TASK GOAL: Only an exact copy of the entries, stripped of pictures, will serve as the answer.

(Data excerpts)

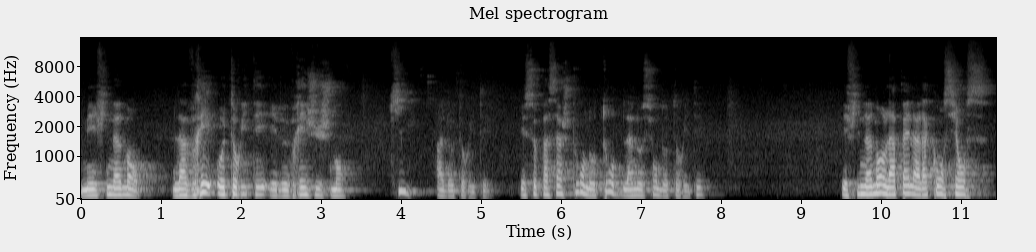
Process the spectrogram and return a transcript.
Mais finalement, la vraie autorité et le vrai jugement, qui a l'autorité? Et ce passage tourne autour de la notion d'autorité. Et finalement, l'appel à la conscience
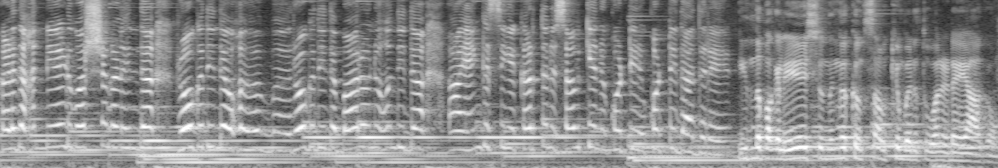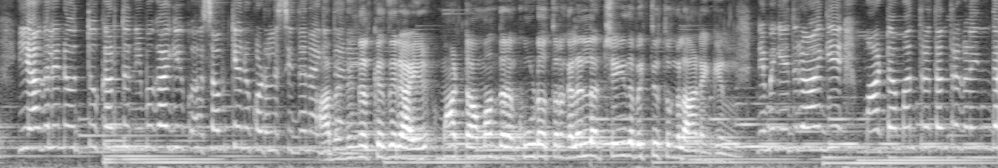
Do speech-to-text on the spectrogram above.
ಕಳೆದ ಹನ್ನೆರಡು ವರ್ಷಗಳಿಂದ ರೋಗದಿಂದ ಹೊ- ರೋಗದಿಂದ ಭಾರವನ್ನು ಹೊಂದಿದ್ದ ಆ ಹೆಂಗಸಿಗೆ ಕರ್ತನು ಸೌಖ್ಯವನ್ನು ಕೊಟ್ಟಿ ಕೊಟ್ಟಿದ್ದಾದರೆ ഇന്ന് പകൽ യേശു നിങ്ങൾക്കും സൗഖ്യം വരുത്തുവാൻ ഇടയാകും ಈ ಹಗಲಿನ ಹೊತ್ತು ಕರ್ತನು ನಿಮಗಾಗಿ ಸೌಖ್ಯವನ್ನು ಕೊಡಲು അവൻ ಸಿದ್ಧನಾಗಿದ್ದಾನೆ നിങ്ങൾക്കെതിരായി മാട്ട മന്ത്രം കൂടോത്രങ്ങൾ എല്ലാം ചെയ്ത വ്യക്തിത്വങ്ങളാണെങ്കിൽ ನಿಮಗೆ ಎದುರಾಗಿ ಮಾಟ ಮಂತ್ರ ತಂತ್ರಗಳಿಂದ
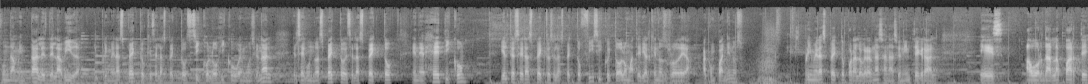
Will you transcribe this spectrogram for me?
fundamentales de la vida. El primer aspecto, que es el aspecto psicológico o emocional. El segundo aspecto es el aspecto energético. Y el tercer aspecto es el aspecto físico y todo lo material que nos rodea. Acompáñenos. El primer aspecto para lograr una sanación integral es abordar la parte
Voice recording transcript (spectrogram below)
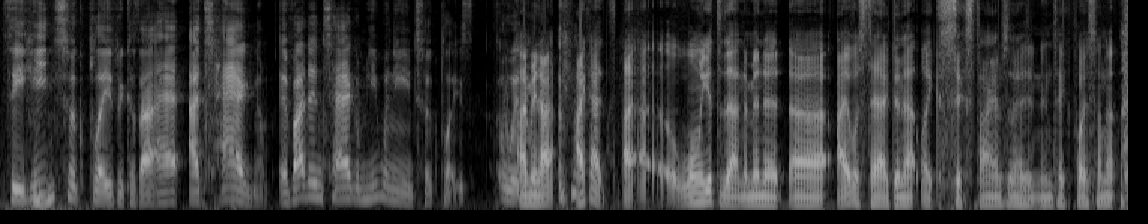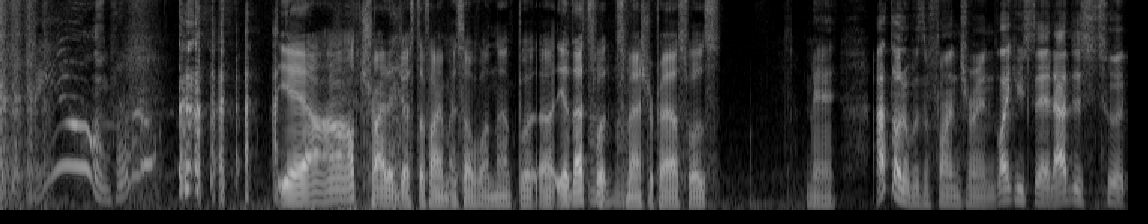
See, he Mm-hmm. took place because I had, I tagged him. If I didn't tag him, he wouldn't even took place. With- I mean, I I got I, I when we get to that in a minute. Uh, I was tagged in that like six times and I didn't even take place on it. damn, for real. yeah, I'll try to justify myself on that, but uh, yeah, that's what Smash or Pass was. Man, I thought it was a fun trend. Like you said, I just took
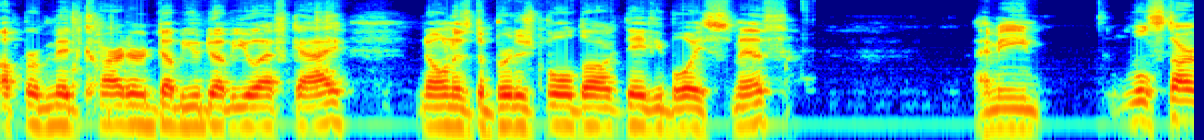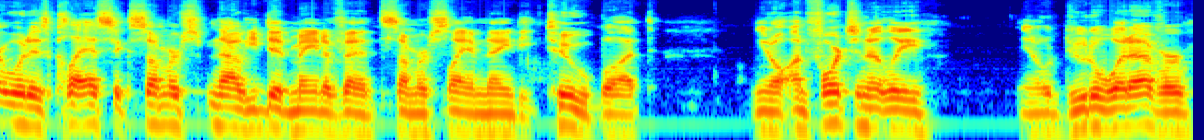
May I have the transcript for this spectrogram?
upper mid carder WWF guy known as the British Bulldog Davy Boy Smith. I mean, we'll start with his classic Summer. Now, he did main event SummerSlam 92, but, you know, unfortunately, you know, due to whatever,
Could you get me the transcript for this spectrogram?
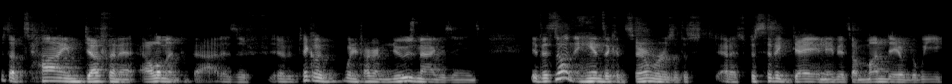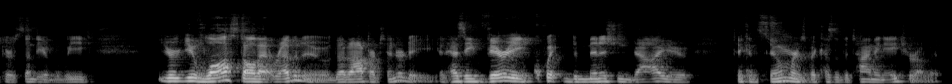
there's a time definite element to that as if particularly when you're talking news magazines if it's not in the hands of consumers at, this, at a specific day maybe it's a monday of the week or sunday of the week you're you've lost all that revenue that opportunity. It has a very quick diminishing value to consumers because of the timing nature of it.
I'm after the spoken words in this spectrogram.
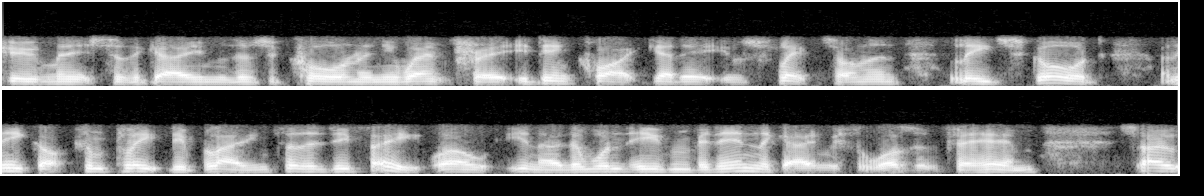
few minutes of the game, there was a corner and he went for it. He didn't quite get it. It was flicked on, and Leeds scored. And he got completely blamed for the defeat. Well, you know, they wouldn't even been in the game if it wasn't for him. So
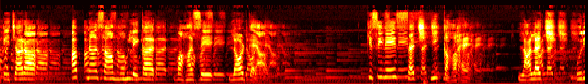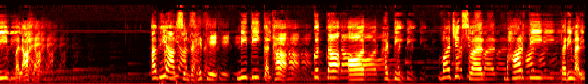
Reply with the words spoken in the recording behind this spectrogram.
बेचारा अपना सा मुँह लेकर वहाँ से लौट गया। किसी ने सच ही कहा है, लालच बुरी बला है। अभी आप सुन रहे थे नीति कथा, कुत्ता और हड्डी, वाचक स्वर भारती परिमल।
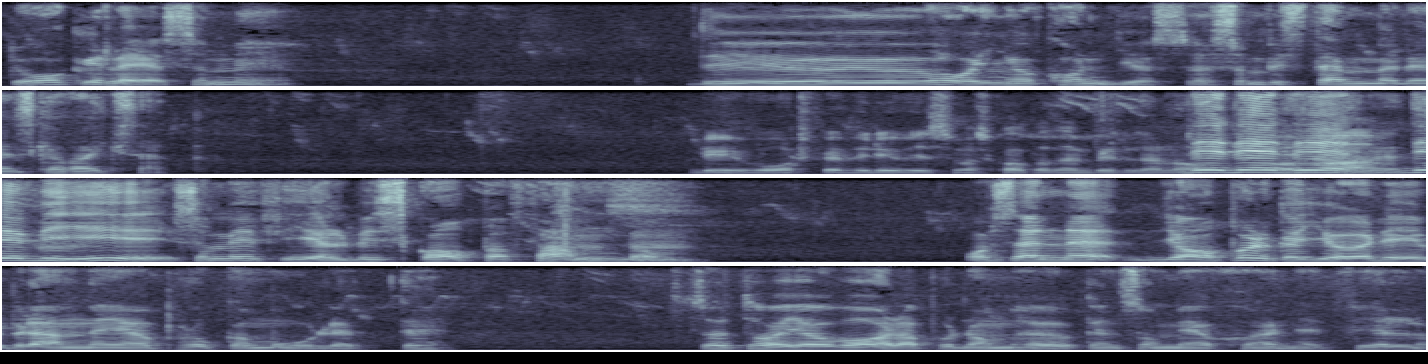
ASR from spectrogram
Du har gräsen med. Du har inga konstgödsel som bestämmer den ska vara exakt. Det är ju vårt fel, det är ju vi som har skapat den bilden av Det, det, av det, det är vi som är fel, vi skapar fram dem. Och sen, eh, jag brukar göra det ibland när jag plockar morötter. Så tar jag vara på de högen som är skönhetsfel.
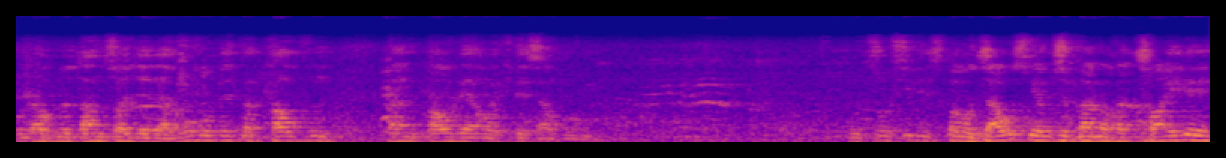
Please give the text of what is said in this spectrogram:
und auch nur dann sollte der Wohnmobil verkaufen, dann baut er euch das auch um. Und so sieht es bei uns aus. Wir haben sogar noch ein zweite,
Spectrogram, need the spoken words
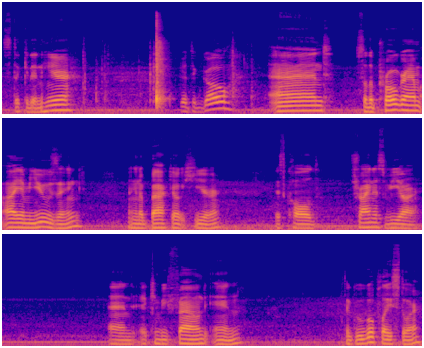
Stick it in here. Good to go. And so the program I am using, I'm gonna back out here, is called Trinus VR. And it can be found in the Google Play Store.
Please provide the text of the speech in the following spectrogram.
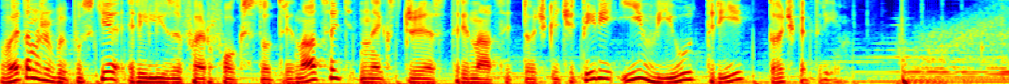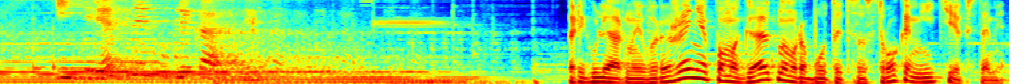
В этом же выпуске релизы Firefox 113, Next.js 13.4 и Vue 3.3. Интересные публикации. Регулярные выражения помогают нам работать со строками и текстами.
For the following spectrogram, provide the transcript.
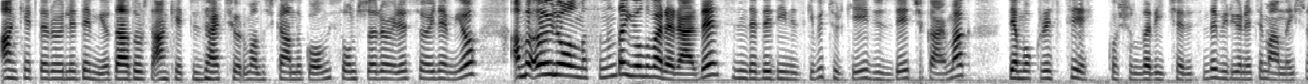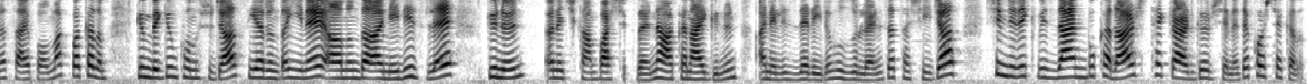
anketler öyle demiyor. Daha doğrusu anket düzeltiyorum alışkanlık olmuş. Sonuçlar öyle söylemiyor. Ama öyle olmasının da yolu var herhalde. Sizin de dediğiniz gibi Türkiye'yi düzlüğe çıkarmak demokrasi koşulları içerisinde bir yönetim anlayışına sahip olmak. Bakalım gün be gün konuşacağız. Yarın da yine anında analizle günün öne çıkan başlıklarını Hakan Aygün'ün analizleriyle huzurlarınıza taşıyacağız. Şimdilik bizden bu kadar. Tekrar görüşene dek hoşçakalın.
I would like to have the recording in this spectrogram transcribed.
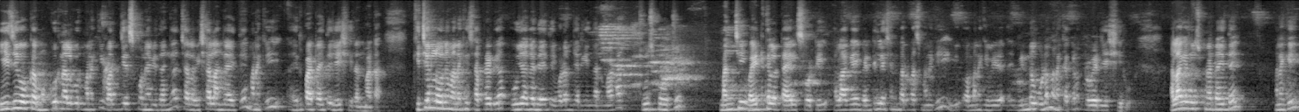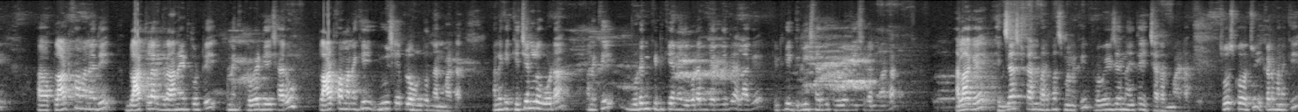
ఈజీగా ఒక ముగ్గురు నలుగురు మనకి వర్క్ చేసుకునే విధంగా చాలా విశాలంగా అయితే మనకి ఏర్పాటు అయితే చేసిరు అనమాట కిచెన్లోనే మనకి సపరేట్గా పూజా గది అయితే ఇవ్వడం జరిగిందనమాట చూసుకోవచ్చు. మంచి వైట్ కలర్ టైల్స్ తోటి అలాగే వెంటిలేషన్ పర్పస్ మనకి మనకి విండో కూడా మనకి అక్కడ ప్రొవైడ్ చేసిరు అలాగే చూసుకున్నట్టయితే మనకి ప్లాట్ఫామ్ అనేది బ్లాక్ కలర్ గ్రానైట్ తోటి మనకి ప్రొవైడ్ చేశారు. ప్లాట్ఫామ్ మనకి యూ షేప్లో ఉంటుందన్నమాట. మనకి కిచెన్లో కూడా మనకి వుడెన్ కిటికీ అనేది ఇవ్వడం జరిగింది. అలాగే కిటికీ గ్రిల్స్ అనేది ప్రొవైడ్ చేశారు అనమాట అలాగే ఎగ్జాస్ట్ ఫ్యాన్ పర్పస్ మనకి ప్రొవిజన్ అయితే ఇచ్చారనమాట చూసుకోవచ్చు. ఇక్కడ మనకి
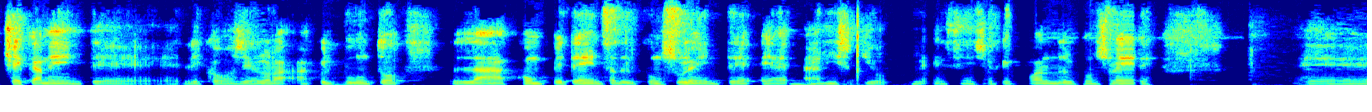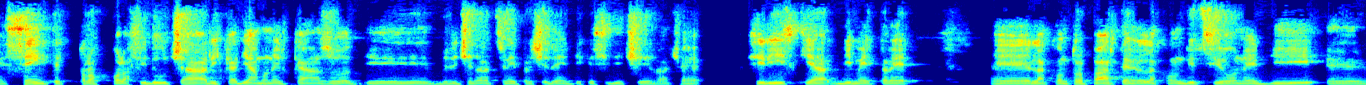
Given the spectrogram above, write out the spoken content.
ciecamente le cose, allora a quel punto la competenza del consulente è a rischio, nel senso che quando il consulente eh, sente troppo la fiducia, ricadiamo nel caso di, delle generazioni precedenti che si diceva, cioè si rischia di mettere eh, la controparte nella condizione di eh,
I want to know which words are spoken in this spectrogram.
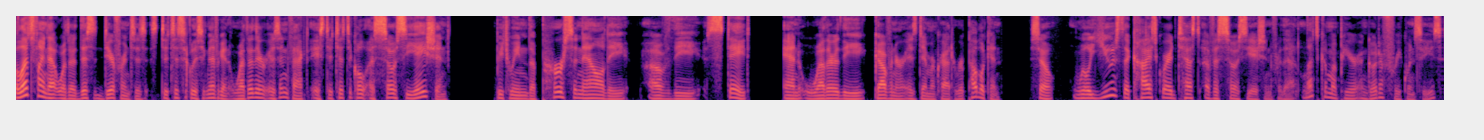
But let's find out whether this difference is statistically significant, whether there is in fact a statistical association between the personality of the state and whether the governor is Democrat or Republican. So we'll use the chi-squared test of association for that. Let's come up here and go to frequencies.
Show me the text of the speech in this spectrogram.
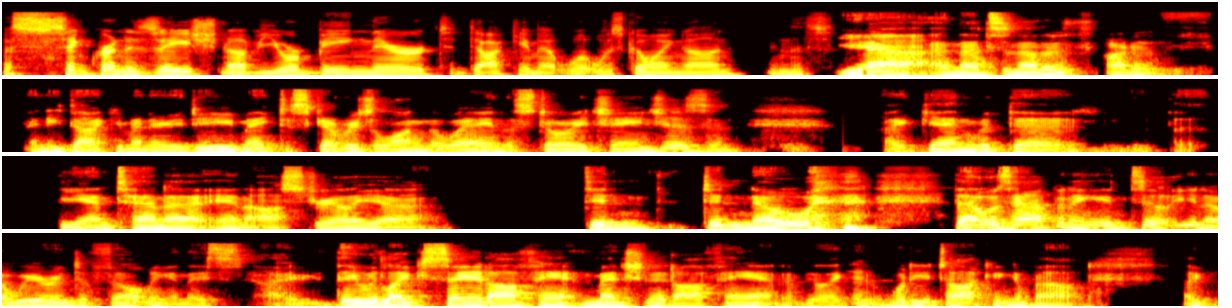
a synchronization of your being there to document what was going on in this? Yeah, and that's another part of any documentary you do. You make discoveries along the way, and the story changes. And again, with the the, the antenna in Australia, didn't didn't know that was happening until you know we were into filming, and they I, they would like say it offhand, mention it offhand, and be like, "What are you talking about?" Like,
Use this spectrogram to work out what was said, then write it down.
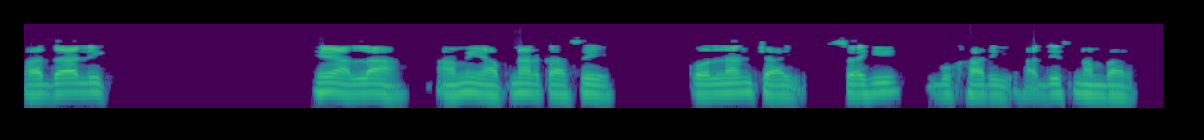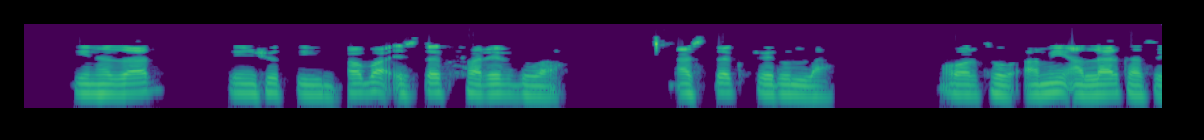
হাদালিক। হে আল্লাহ, আমি আপনার কাছে কল্যাণ চাই। সহি বুখারি, হাদিস নাম্বার তিন হাজার তিনশো তিন। বাবা ইস্তফারের দোয়া। আস্তক ফেরুল্লাহ অর্থ, আমি আল্লাহর কাছে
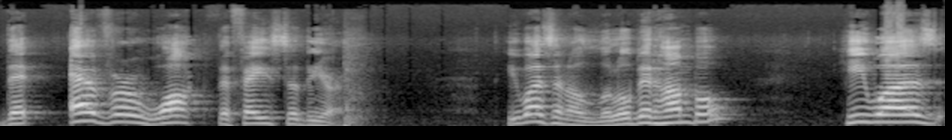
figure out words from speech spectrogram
that ever walked the face of the earth. He wasn't a little bit humble. He was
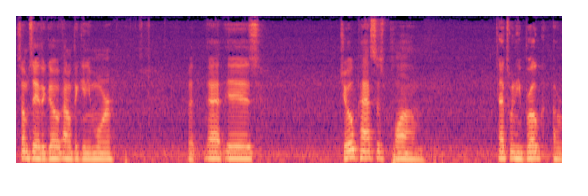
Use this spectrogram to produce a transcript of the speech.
Some say the GOAT. I don't think anymore. But that is Joe passes Plum. That's when he broke a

TASK RESULT:
Process the spectrogram and return a transcript.
Mais finalement, la vraie autorité et le vrai jugement, qui a l'autorité? Et ce passage tourne autour de la notion d'autorité. Et finalement, l'appel à la conscience
Do speech-to-text on the spectrogram above.
ಕಳೆದ ಹನ್ನೆರಡು ವರ್ಷಗಳಿಂದ ರೋಗದಿಂದ ಹೊ- ರೋಗದಿಂದ ಭಾರವನ್ನು ಹೊಂದಿದ್ದ ಆ ಹೆಂಗಸಿಗೆ ಕರ್ತನು ಸೌಖ್ಯವನ್ನು ಕೊಟ್ಟಿ ಕೊಟ್ಟಿದ್ದಾದರೆ ഇന്ന് പകൽ യേശു നിങ്ങൾക്കും സൗഖ്യം വരുത്തുവാൻ ഇടയാകും ಈ ಹಗಲಿನ ಹೊತ್ತು ಕರ್ತನು ನಿಮಗಾಗಿ ಸೌಖ್ಯವನ್ನು ಕೊಡಲು അവൻ ಸಿದ್ಧನಾಗಿದ್ದಾನೆ നിങ്ങൾക്കെതിരായി മാട്ട മന്ത്രം കൂടോത്രങ്ങൾ എല്ലാം ചെയ്ത വ്യക്തിത്വങ്ങളാണെങ്കിൽ ನಿಮಗೆ ಎದುರಾಗಿ ಮಾಟ ಮಂತ್ರ ತಂತ್ರಗಳಿಂದ
Will you transcribe this spectrogram for me?
fundamentales de la vida. El primer aspecto, que es el aspecto psicológico o emocional. El segundo aspecto es el aspecto energético. Y el tercer aspecto es el aspecto físico y todo lo material que nos rodea. Acompáñenos. El primer aspecto para lograr una sanación integral es abordar la parte
Voice recording transcript (spectrogram below)
See, he Mm-hmm. took place because I had, I tagged him. If I didn't tag him, he wouldn't even took place. With- I mean, I I got I, I when we get to that in a minute. Uh, I was tagged in that like six times and I didn't even take place on it. damn, for real. yeah, I'll try to justify myself on that, but uh, yeah, that's what Smash or Pass was. Man, I thought it was a fun trend. Like you said, I just took
May I have the transcript for this spectrogram?
upper mid carder WWF guy known as the British Bulldog Davy Boy Smith. I mean, we'll start with his classic Summer. Now, he did main event SummerSlam 92, but, you know, unfortunately, you know, due to whatever,
Could you get me the transcript for this spectrogram?
there's a time definite element to that as if particularly when you're talking news magazines if it's not in the hands of consumers at, this, at a specific day maybe it's a monday of the week or sunday of the week you're you've lost all that revenue that opportunity. It has a very quick diminishing value to consumers because of the timing nature of it.
I'm after the spoken words in this spectrogram.
few minutes of the game, there was a corner and he went for it. He didn't quite get it. It was flicked on, and Leeds scored. And he got completely blamed for the defeat. Well, you know, they wouldn't even been in the game if it wasn't for him. So
Reply with the words spoken in the recording behind this spectrogram.
बेचारा अपना सा मुँह लेकर वहाँ से लौट गया। किसी ने सच ही कहा है, लालच बुरी बला है। अभी आप सुन रहे थे नीति कथा, कुत्ता और हड्डी, वाचक स्वर भारती परिमल।
ASR from spectrogram
Du har gräsen med. Du har inga konstgödsel som bestämmer den ska vara exakt. Det är ju vårt fel, det är ju vi som har skapat den bilden av Det, det, av det, det är vi som är fel, vi skapar fram dem. Och sen, eh, jag brukar göra det ibland när jag plockar morötter. Så tar jag vara på de högen som är skönhetsfel.
Please give the text of what is said in this spectrogram:
und auch nur dann sollte der Wohnmobil verkaufen, dann baut er euch das auch um. Und so sieht es bei uns aus. Wir haben sogar noch ein zweite,
Spectrogram, need the spoken words
Stick it in here. Good to go. And so the program I am using, I'm gonna back out here, is called Trinus VR. And it can be found in the Google Play Store.
Please provide the text of the speech in the following spectrogram.
В этом же выпуске релизы Firefox 113, Next.js 13.4 и Vue 3.3. Интересные публикации. Регулярные выражения помогают нам работать со строками и текстами.
For the following spectrogram, provide the transcript.
anketler öyle demiyor. Daha doğrusu anket düzeltiyorum alışkanlık olmuş. Sonuçlar öyle söylemiyor. Ama öyle olmasının da yolu var herhalde. Sizin de dediğiniz gibi Türkiye'yi düzlüğe çıkarmak demokrasi koşulları içerisinde bir yönetim anlayışına sahip olmak. Bakalım gün be gün konuşacağız. Yarın da yine anında analizle günün öne çıkan başlıklarını Hakan Aygün'ün analizleriyle huzurlarınıza taşıyacağız. Şimdilik bizden bu kadar. Tekrar görüşene dek hoşçakalın.
I would like to have the recording in this spectrogram transcribed.
ఈజీగా ఒక ముగ్గురు నలుగురు మనకి వర్క్ చేసుకునే విధంగా చాలా విశాలంగా అయితే మనకి ఏర్పాటు అయితే చేసిరు అనమాట కిచెన్లోనే మనకి సపరేట్గా పూజా గది అయితే ఇవ్వడం జరిగిందనమాట చూసుకోవచ్చు. మంచి వైట్ కలర్ టైల్స్ తోటి అలాగే వెంటిలేషన్ పర్పస్ మనకి మనకి విండో కూడా మనకి అక్కడ ప్రొవైడ్ చేసిరు అలాగే చూసుకున్నట్టయితే మనకి ప్లాట్ఫామ్ అనేది బ్లాక్ కలర్ గ్రానైట్ తోటి మనకి ప్రొవైడ్ చేశారు. ప్లాట్ఫామ్ మనకి యూ షేప్లో ఉంటుందన్నమాట. మనకి కిచెన్లో కూడా మనకి వుడెన్ కిటికీ అనేది ఇవ్వడం జరిగింది. అలాగే కిటికీ గ్రిల్స్ అనేది ప్రొవైడ్ చేశారు అనమాట అలాగే ఎగ్జాస్ట్ ఫ్యాన్ పర్పస్ మనకి ప్రొవిజన్ అయితే ఇచ్చారనమాట చూసుకోవచ్చు. ఇక్కడ మనకి
Given the spectrogram above, write out the spoken content.
ciecamente le cose, allora a quel punto la competenza del consulente è a rischio, nel senso che quando il consulente eh, sente troppo la fiducia, ricadiamo nel caso di, delle generazioni precedenti che si diceva, cioè si rischia di mettere eh, la controparte nella condizione di eh,
I want to know which words are spoken in this spectrogram.
But let's find out whether this difference is statistically significant, whether there is in fact a statistical association between the personality of the state and whether the governor is Democrat or Republican. So we'll use the chi-squared test of association for that. Let's come up here and go to frequencies.
Show me the text of the speech in this spectrogram.
a synchronization of your being there to document what was going on in this? Yeah, and that's another part of any documentary you do. You make discoveries along the way, and the story changes. And again, with the the, the antenna in Australia, didn't didn't know that was happening until you know we were into filming, and they I, they would like say it offhand, mention it offhand, and be like, "What are you talking about?" Like,
Use this spectrogram to work out what was said, then write it down.
হাদালিক। হে আল্লাহ, আমি আপনার কাছে কল্যাণ চাই। সহি বুখারি, হাদিস নাম্বার তিন হাজার তিনশো তিন। বাবা ইস্তফারের দোয়া। আস্তক ফেরুল্লাহ অর্থ, আমি আল্লাহর কাছে
figure out words from speech spectrogram
that ever walked the face of the earth. He wasn't a little bit humble. He was
Use this spectrogram to produce a transcript of the speech.
Some say the GOAT. I don't think anymore. But that is Joe passes Plum. That's when he broke a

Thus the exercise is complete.